First single “Divinations,” meanwhile, is a scorching beast reminiscent of “Blood & Thunder,” with sort of a hybrid sound between the band’s obvious Black Sabbath influences and heavier, faster hardcore metal. Once again, the catchy and meaningless refrain, “no escape, fighting spirits, no escape,” will enable the song to reach a more mainstream audience while retaining the band’s street credibility.
In fact, Crack the Skye is jam-packed with at least five songs that are ready to be converted into Gold’s Gym staples. “Quintessence” sounds like a heavier, more learned version of AC/DC or Van Halen at times, where the band wails off a repeated “let ‘em go!” before verging back into the kind of super-dense time and melody changes that make Mastodon the best in the business. “Ghost of Karelia” begins with a killer guitar riff overtop basic percussion (by Mastodon’s Brann Dailor’s fill-heavy standards, anyway). But the song quickly evolves into a relentless series of pummeling sections reminiscent of the heaviest, fastest Tool songs like “Hooker with a Penis” (real song title!, Ed.), or the seriously rocking parts of Metallica staples “Unforgiven” and “One.”
It’s the Metallica comparison that proves the most enduring. On a personnel level, the bands essentially break even. Kirk Hammett is regarded as one of the most influential and flat-out amazing lead guitarists in the business, but the twin towers of Mastodon’s Brent Hinds and Bill Kelliher at times can match the sheer variety of the Hammett and Hetfield duo. Dailor is hands-down a more technical and gifted drummer than Lars Ulrich could ever dream of being. Troy Sanders, meanwhile, for all of his talents, can only hope to be compared to Metallica’s original and revolutionary bassist, Cliff Burton, or its current low-ender Robert Trujillo. The one Metallica element that Mastodon will always lack, however, is the powerful and heartbreaking vocal and lyrical work of Hetfield, who not only brought/brings the prototypical metal voice, but also combined his classic delivery with lyrical flourishes unmatched in the genre (witness “Fade to Black” off Ride the Lightning, or “Disposable Heroes” from Master of Puppets).

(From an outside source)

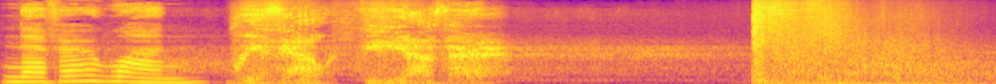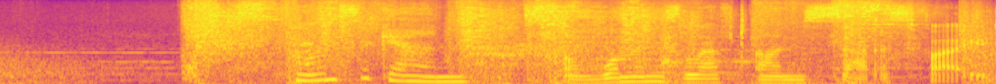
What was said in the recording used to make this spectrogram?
Never one. without the other. Once again, a woman's left unsatisfied.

Still, despite the dissimilarities in both Mastodon’s and Metallica’s respective membership, Crack the Skye proves the band capable of inclusion among the finest practitioners of metal. The epic tracks “The Czar” and “The Last Baron” represent true departures from anything Mastodon has ever attempted, with both songs clocking in at well over the ten minute mark and containing numerous asides and evolutions.
Crack the Skye’s title track, however, might be the finest moment of the album. Beginning with a series of impassioned and grave vocals overtop tremendous riffage and throttling drums, “Crack the Skye” eventually gives way to the sort of climactic and cathartic moment that seals the deal, as robot voices and layered, “end scene” guitar ladders push the album off towards “The Last Baron” and the album’s ultimate conclusion.